2015-12-29 06:12 pm (UTC)
Re: You've nailed it
Please link it from my Living Graciously Wordpress, which is linked on my Facebook page.
The one small thing that I can do is talk to the cousins in my family who are or are training to be in law enforcement. And challenge them to be mindful of how broken the system is, to challenge their own prejudice. When I got my uncle's Christmas letter saying that his grandson is starting training, I made up my mind that I have to do at least that much.
reading that *one* sentence made me sick.
it makes it no less RIGHT. and that's the huge elephant in the living room, that people keep ignoring as the room fills with elephant shit. and in the case of the US, dead black young men.
usually. sometimes it's black people of any age and gender.
I'm curious to get your opinion from a legal POV.
I often think that one of the issues is that (on purpose or not) these crimes are either charged incorrectly and/or the wrong people are charged with the crime.

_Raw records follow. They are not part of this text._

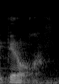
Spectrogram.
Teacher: «х» – фрикативный, который в слабой позиции дает нам оглушенный «х»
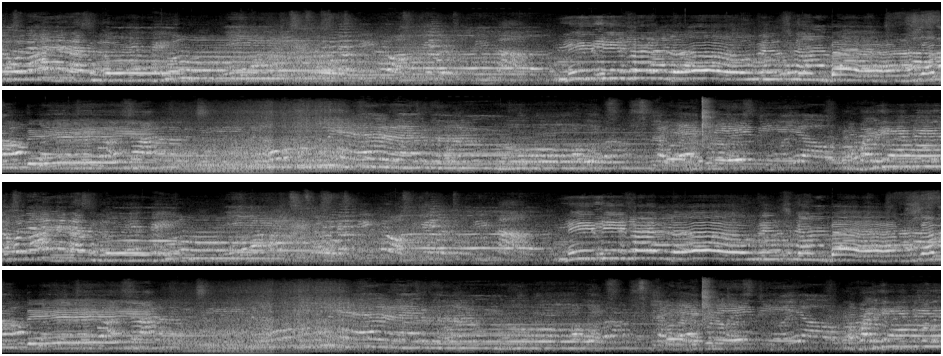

I think the main reason for the exoneration was that they showed the gun Rice had and a real gun side by side and I can see where it would legitimately be tough to tell them apart*.
It's not clear to me why the dispatcher wasn't charged. S/He left out a crucial piece of information that, was it not omitted, might have resulted in a very different outcome.
Do you think the dispatcher should have been held culpable? https://goo.gl/photos/YFH6JicGaYRGvGiY9
* I *not* saying that there isn't a systematic issue. I have a teen age nephew and it's scary to me that if here's in the wrong place, facing the wrong person he could be injured or killed because ssomeone felt "their lives were in danger". I'm talking specifcally bout the Tamir Rice
The biggest problem is that the prosecutor went into the grand jury determined NOT to get an indictment. His presentation was sloppy and omitted a number of issues.
The officers put themselves into perceived imminent danger. This is an issue that needs to be addressed. The dispatcher's omission made things worse, but I don't think it's an error that is prosecutable.
Ah, but, as you know, the Grand Jury system is not designed to get to the truth, but merely to confirm that the prosecutor has adequate evidence to hold someone over for trial. Which presupposes that the prosecutor is trying to get that confirmation.
The system should have an independent prosecutor for police defendants, given the regular interaction between the ordinary prosecutor and the police.